D: Final question – is there anything else you want to tell the world about ITK?

N: It’s such an amazing team, and I hope more people can find themselves on teams like this. Everyone deserves this at least once in their lives!









The User Centered Design Challenge

Why is being user-centered such a challenge in the DoD?

U.S. Army photo by Pfc. Brooke Davis, Operations Group, National Training Center

I first asked myself this question while working Human Systems Integration (HSI) as a Systems Engineer for a large defense contractor. As I explored this difficult topic, I realized I might have more luck driving change from the other side of the table. So, I made my way to a FFRDC to work more directly with the Government and help shape programs and projects to be more user centered.

Six years later, I’m happy to report that Cyber is the new thorn in everyone’s side! Jokes aside, user-centered design has not yet achieved its full potential. While I’ve seen more programs understand and embrace user-centered design than before, it is still frustrating that so little has changed in the larger environment. Every program I join struggles to bring human-centered practices to bear.

The challenges I most often see: missing or cryptic SOW statements, outdated / incorrect MIL-STDs, insufficient expertise / staff planning, and no or poor requirements. In the worst cases, only a handful of people on the program understand the user’s actual mission, and even fewer have ever spoken with users.

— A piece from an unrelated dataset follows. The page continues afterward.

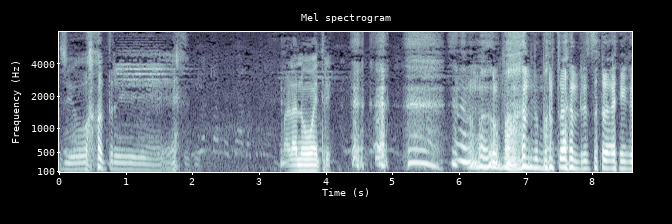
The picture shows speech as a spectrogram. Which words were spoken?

There’s a lot we can learn from commercial industry on this point. Commercial products that succeed tend to have a strong customer-focused value proposition – in DoD terms, they help users accomplish a mission. Delivering a successful product or service requires knowing your customers, the jobs they need to get done, and the associated pain points and gains. That’s true no matter the domain or industry — involvement with users should not be limited to generating requirements. It should not be treated as a contractual checkbox to fulfill, nor as the sole responsibility of an expert or team. Instead, it should be early, frequent, and meaningful.  Being user-centric is how the commercial world works because it has an impact on their bottom line. We see this in manufacturing and software alike, where user engagement is a core principle of commercial practices like agile and Lean.

And yes, I understand that traditional DoD acquisition approaches can be limiting. However, it is possible to make designing for and engaging with users a part of how we work. Start by considering these questions:

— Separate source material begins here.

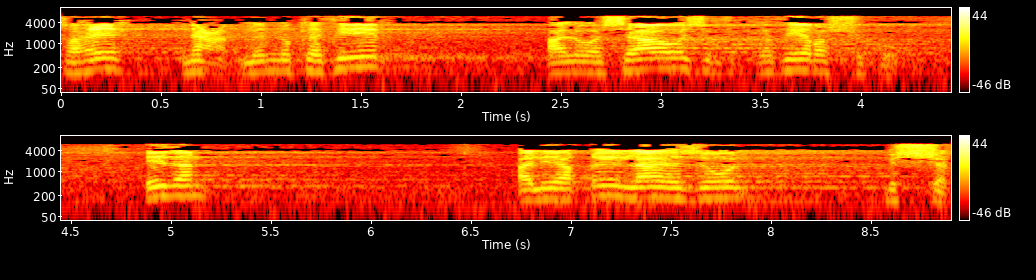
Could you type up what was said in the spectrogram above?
صحيح؟ نعم لأنه كثير الوساوس كثير الشكوك. إذا اليقين لا يزول بالشك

  • If we’re so risk adverse and cost conscious, why aren’t we be making user-centered design a non-negotiable part of our approach?
  • Why do we spend SO MUCH TIME writing limiting and insufficient requirements? What might a Minimum Viable Product (MVP) requirements document look like for your program?
  • As we read proposals for design and development, shouldn’t we be looking for appropriate expertise and design process-related words like research, prototype, and iterations?
  • Why don’t we kick off programs with mandatory visits to engage with users?
  • Why don’t we leverage user ingenuity and “field fixes” as valid sources for upgrading systems?
  • Why can’t we have multiple user assessments during discovery and design? Why wait until test?
  • Why aren’t we inviting or incentivizing or making opportunities for users to be part of engineering teams (e.g., Kessel Run) or directly tapped for ideas and solutions (e.g., AFWERX)?
  • In a nutshell, why do we keep doing business this way?

If you haven’t heard, there’s some good news on this front. The AF recently appointed a Chief User Experience Officer. I’m excited to see what that will mean for the Air Force. As an Army Brat, I wish we had named one first. (Call me Army – I want to help Beat Navy!) I’m still holding out hope that the other services will follow suit and, more importantly, that the DoD taking a Warfighter-centric approach to research, engineering, design, acquisition, and sustainment shifts from being novel to our new normal.